TASK INSTRUCTIONS =
Return every record below exactly as written, but leave out the pictures.

== Segment start ==

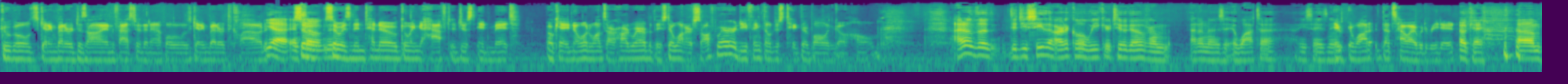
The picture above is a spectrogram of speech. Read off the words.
Google's getting better at design faster than Apple was getting better at the cloud. Yeah, and so so- so is Nintendo going to have to just admit, okay, no one wants our hardware, but they still want our software? Or do you think they'll just take their ball and go home? I don't know. The did you see the article a week or two ago from I don't know is it Iwata? How do you say his name? Iwata- that's how I would read it. Okay. um,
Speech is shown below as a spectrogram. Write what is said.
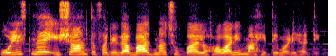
પોલીસને ઈશાંત ફરીદાબાદમાં છુપાયેલો હોવાની માહિતી મળી હતી.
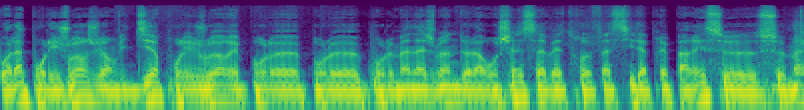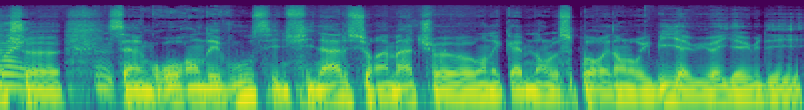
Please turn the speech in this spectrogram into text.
voilà, pour les joueurs, j'ai envie de dire, pour les joueurs et pour le, pour le, pour le management de La Rochelle, ça va être facile à préparer ce, ce match. Ouais. C'est un gros rendez-vous, c'est une finale sur un match. On est quand même dans le sport et dans le rugby. Il y a eu, y a eu des,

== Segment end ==

TASK OUTPUT =
The picture above is a spectrogram of speech. Read off the words.
Google's getting better at design faster than Apple was getting better at the cloud. Yeah, and so so- so is Nintendo going to have to just admit, okay, no one wants our hardware, but they still want our software? Or do you think they'll just take their ball and go home? I don't know. The did you see the article a week or two ago from I don't know is it Iwata? How do you say his name? Iwata- that's how I would read it. Okay. um,
Speech is shown below as a spectrogram. Write what is said.
પોલીસને ઈશાંત ફરીદાબાદમાં છુપાયેલો હોવાની માહિતી મળી હતી.
Please turn the speech in this spectrogram into text.
voilà, pour les joueurs, j'ai envie de dire, pour les joueurs et pour le, pour le, pour le management de La Rochelle, ça va être facile à préparer ce, ce match. Ouais. C'est un gros rendez-vous, c'est une finale sur un match. On est quand même dans le sport et dans le rugby. Il y a eu, y a eu des,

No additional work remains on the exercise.